In the records below, find the line with "Interpret the following", then retype it and every following line exactly, stopping after the line with "Some speech is". Leave the pictures out.

**Data:**
++++++++

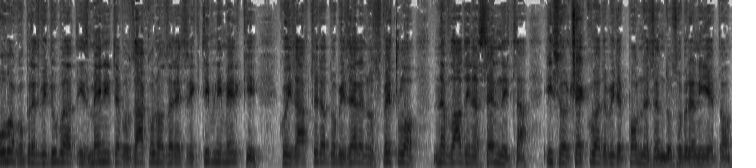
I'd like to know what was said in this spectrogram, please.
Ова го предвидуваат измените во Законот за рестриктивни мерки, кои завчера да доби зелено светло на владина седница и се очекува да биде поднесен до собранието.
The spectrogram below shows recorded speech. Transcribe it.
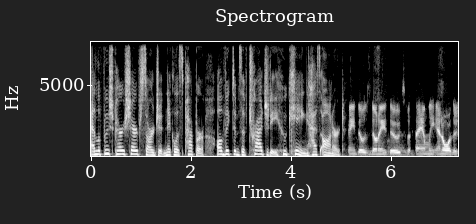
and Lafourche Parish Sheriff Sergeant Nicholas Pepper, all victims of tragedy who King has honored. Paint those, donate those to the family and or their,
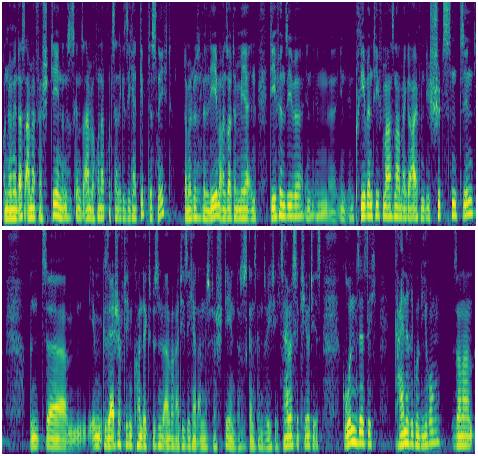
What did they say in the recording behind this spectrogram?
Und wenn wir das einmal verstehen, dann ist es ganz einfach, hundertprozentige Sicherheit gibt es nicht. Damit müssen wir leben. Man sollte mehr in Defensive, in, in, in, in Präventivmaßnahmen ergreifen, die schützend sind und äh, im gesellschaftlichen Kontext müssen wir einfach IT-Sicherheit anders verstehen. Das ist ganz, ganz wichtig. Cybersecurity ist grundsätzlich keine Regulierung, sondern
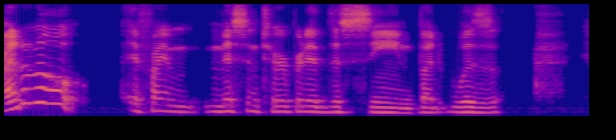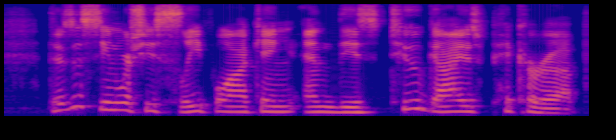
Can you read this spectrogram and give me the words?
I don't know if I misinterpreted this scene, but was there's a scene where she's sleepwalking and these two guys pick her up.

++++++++

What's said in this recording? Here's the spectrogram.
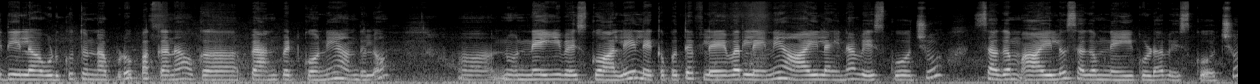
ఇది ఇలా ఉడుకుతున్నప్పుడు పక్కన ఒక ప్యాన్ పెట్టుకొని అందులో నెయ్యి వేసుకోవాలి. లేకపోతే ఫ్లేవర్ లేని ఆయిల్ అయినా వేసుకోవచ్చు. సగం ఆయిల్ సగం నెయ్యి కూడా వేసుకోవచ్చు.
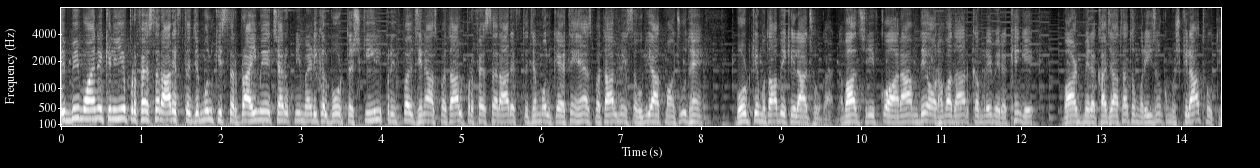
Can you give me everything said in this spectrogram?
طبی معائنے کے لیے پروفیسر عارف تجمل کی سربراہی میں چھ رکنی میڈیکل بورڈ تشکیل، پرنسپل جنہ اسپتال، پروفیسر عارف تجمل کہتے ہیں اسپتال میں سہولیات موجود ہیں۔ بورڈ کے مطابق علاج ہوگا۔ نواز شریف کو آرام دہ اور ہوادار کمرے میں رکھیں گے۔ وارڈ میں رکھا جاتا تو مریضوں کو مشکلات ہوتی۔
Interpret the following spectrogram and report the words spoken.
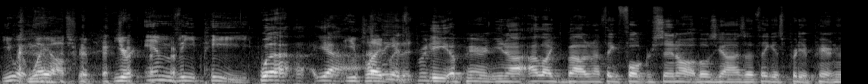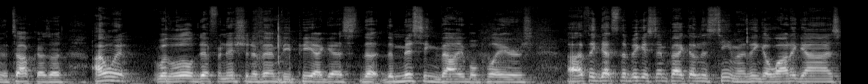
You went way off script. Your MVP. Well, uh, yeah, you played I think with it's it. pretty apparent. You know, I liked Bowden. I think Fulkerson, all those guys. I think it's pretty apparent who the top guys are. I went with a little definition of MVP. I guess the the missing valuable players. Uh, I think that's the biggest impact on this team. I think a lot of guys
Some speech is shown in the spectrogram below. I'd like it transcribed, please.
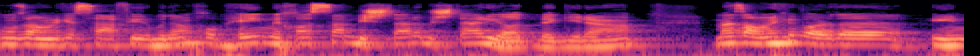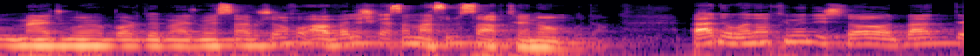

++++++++

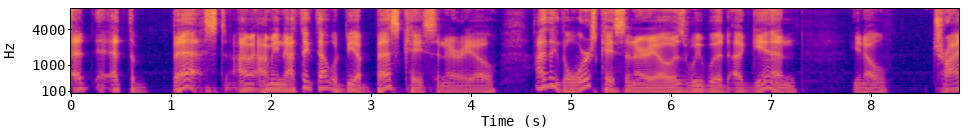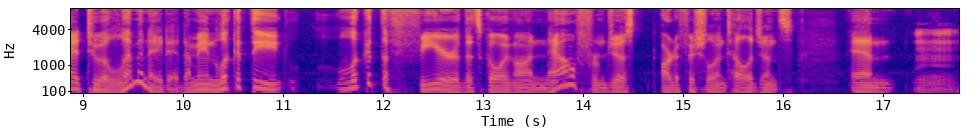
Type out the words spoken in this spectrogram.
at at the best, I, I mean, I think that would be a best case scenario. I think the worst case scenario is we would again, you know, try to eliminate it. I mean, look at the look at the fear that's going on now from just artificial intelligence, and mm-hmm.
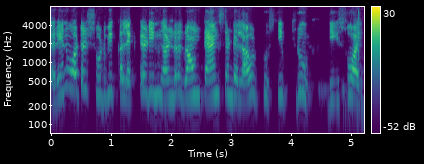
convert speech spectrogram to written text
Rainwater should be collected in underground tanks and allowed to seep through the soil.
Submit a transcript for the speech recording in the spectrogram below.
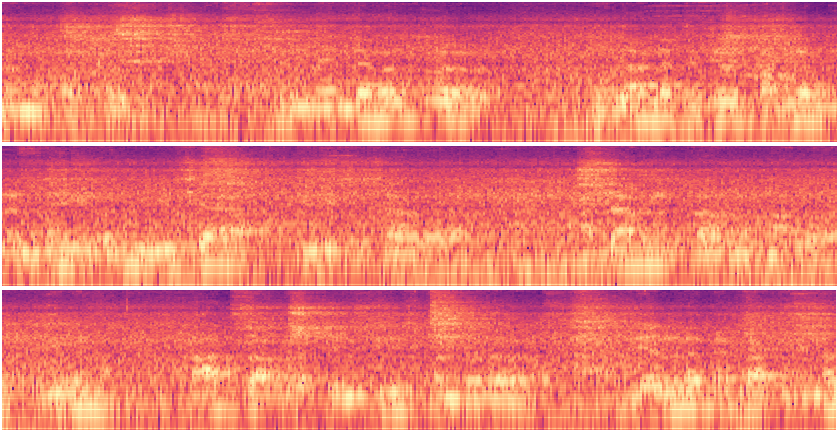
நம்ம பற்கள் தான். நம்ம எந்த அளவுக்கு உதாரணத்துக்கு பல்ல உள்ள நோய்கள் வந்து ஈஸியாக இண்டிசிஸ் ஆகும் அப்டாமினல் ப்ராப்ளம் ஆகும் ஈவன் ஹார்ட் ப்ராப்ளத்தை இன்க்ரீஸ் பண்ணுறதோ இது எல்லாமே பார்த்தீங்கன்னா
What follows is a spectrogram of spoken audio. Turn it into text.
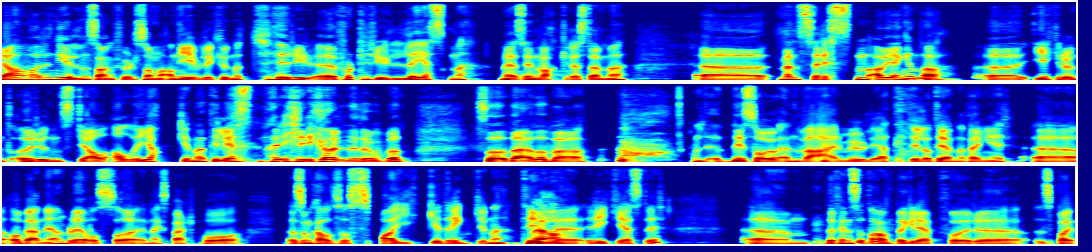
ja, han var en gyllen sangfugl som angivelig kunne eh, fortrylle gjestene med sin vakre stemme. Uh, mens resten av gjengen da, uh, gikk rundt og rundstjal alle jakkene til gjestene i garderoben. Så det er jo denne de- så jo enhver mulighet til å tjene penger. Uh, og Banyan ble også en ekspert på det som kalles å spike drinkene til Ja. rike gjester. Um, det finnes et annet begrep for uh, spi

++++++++

**Result for this exercise:**
Interpret the following spectrogram and report the words spoken.
You went way off script. Your MVP. Well, uh, yeah, you played I think with it's it. pretty apparent. You know, I liked Bowden. I think Fulkerson, all those guys. I think it's pretty apparent who the top guys are. I went with a little definition of MVP. I guess the the missing valuable players. Uh, I think that's the biggest impact on this team. I think a lot of guys
Some speech is shown in the spectrogram below. I'd like it transcribed, please.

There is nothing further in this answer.